Consequently, these pipes are not normally installed below the frost line, and therefore any water remaining in the pipes can freeze, causing a blockage in the pipeline.
Once blocked, the only immediate viable solution is to have the pipes jetted, which besides the additional expense, can be tricky considering your yard is likely to be frozen over or covered in snow and conditions are not likely to be very hospitable for the contractors responsible for doing the jetting.
There are several things that can cause the pipes within a septic system to freeze, including:
- A bow in the pipeline or low point that allows water to collect rather than drain freely from the pipe;
- Exposed or shallow lines that are exposed to frost;
- A slow leak or dripping condensate from a high-efficiency furnace that causes water to slowly trickle into the pipes, but because this is in insufficient volumes to create an adequate flow, it can freeze up in the pipeline causing a blockage.
Therefore, in order to prevent water from collecting and accumulating in the septic lines and potentially becoming frozen, the pipes within- and feeding the drain field need to be correctly sloped to ensure adequate drainage and properly bedded to prevent the buried pipes from becoming bowed.
Using straw or leaves is going to add an extra insulated barrier from freezing temperatures, spread enough over the septic system components, drain lines and even drain field to provide enough insulation against possible freezing.
How to Thaw a Frozen Sewer Line
Although any type of work on your septic system should involve a professional, sometimes emergency situations can occur at inconvenient hours or in areas where a pro isn’t readily available.
Let’s go over some emergency steps that can be conducted:
- Locate the septic tank and remove the lid. Condensation from the septic tank can cause the lid to freeze to the tank. Use hot water to help the lid release. Do not use a torch as this can ignite methane gases in the septic tank.
- Adapt a PEX hose to your garden hose or hot water pressure machine and insert it through the inlet of the septic tank, towards the home. This will keep the water flow moving into the septic tank and not backing up into the home. You can use a garden hose but PEX is less flexible and can go deeper in the pipeline.
- A high-pressure nozzle can be used with the warm water to start breaking apart the ice in the pipe, eventually, the ice will melt and release. Some pros use steam or hot water to speed up the process but the high temperature may cause the PVC to crack.
- Once you feel the ice being broken up in the line, slowly run warm water from the home to ensure it flows into the septic tank and breaks up any further ice formations.
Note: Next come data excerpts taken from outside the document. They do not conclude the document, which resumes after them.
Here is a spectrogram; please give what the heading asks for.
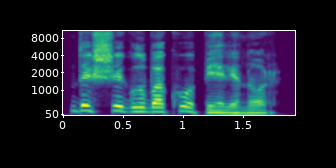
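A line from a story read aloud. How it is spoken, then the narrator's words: Whisper. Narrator (Russian): прошептала она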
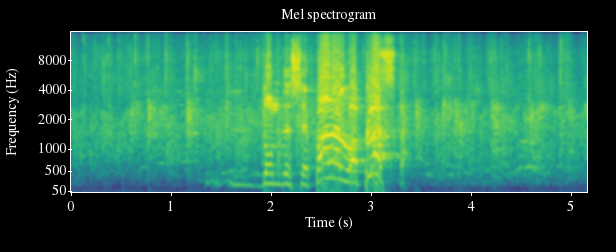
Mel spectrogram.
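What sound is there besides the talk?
audience applause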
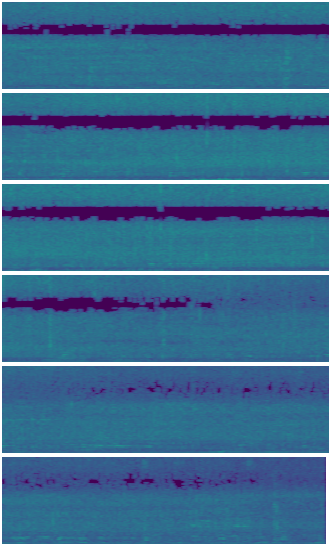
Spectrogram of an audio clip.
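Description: Fountain water splashes steadily.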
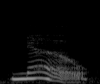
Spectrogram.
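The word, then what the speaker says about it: know: might see that in words like grow or no which has a silent K oftentimes these patterns will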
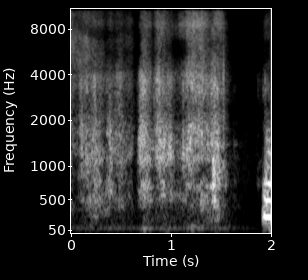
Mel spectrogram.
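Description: Nylon backpack fabric rustling and rubbing under a hand as the bag is handled and its pockets opened, in two spells over the first second and a half.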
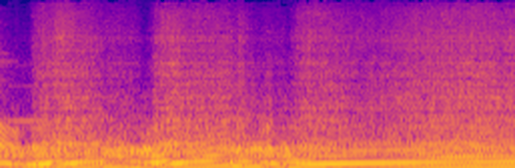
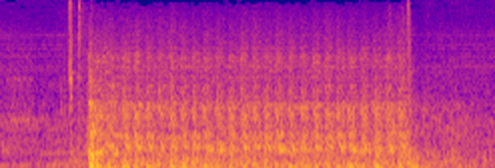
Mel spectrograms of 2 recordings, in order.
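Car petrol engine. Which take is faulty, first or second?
second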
Thermal blankets can thaw out the ground if digging around septic system components are necessary. These ground thawing blankets can be plugged in and left until the necessary depth is thawed in the soil.
As we can see, a little pre-winter preparation and foresight can go a long way to ensuring your septic system continues to work efficiently over the cold winter months.
Simple measures, such as ensuring your septic system is well insulated; that there are no slow leaks or drips that can cause water to accumulate and freeze up within the pipes; and that septic lines are correctly sloped and bedded; can mean the difference between you relaxing by a crackling fire enjoying a hot cup of hot chocolate when things freeze over, or frantically plying a freezing jetting contractor with hot chocolate in an effort to thaw him out.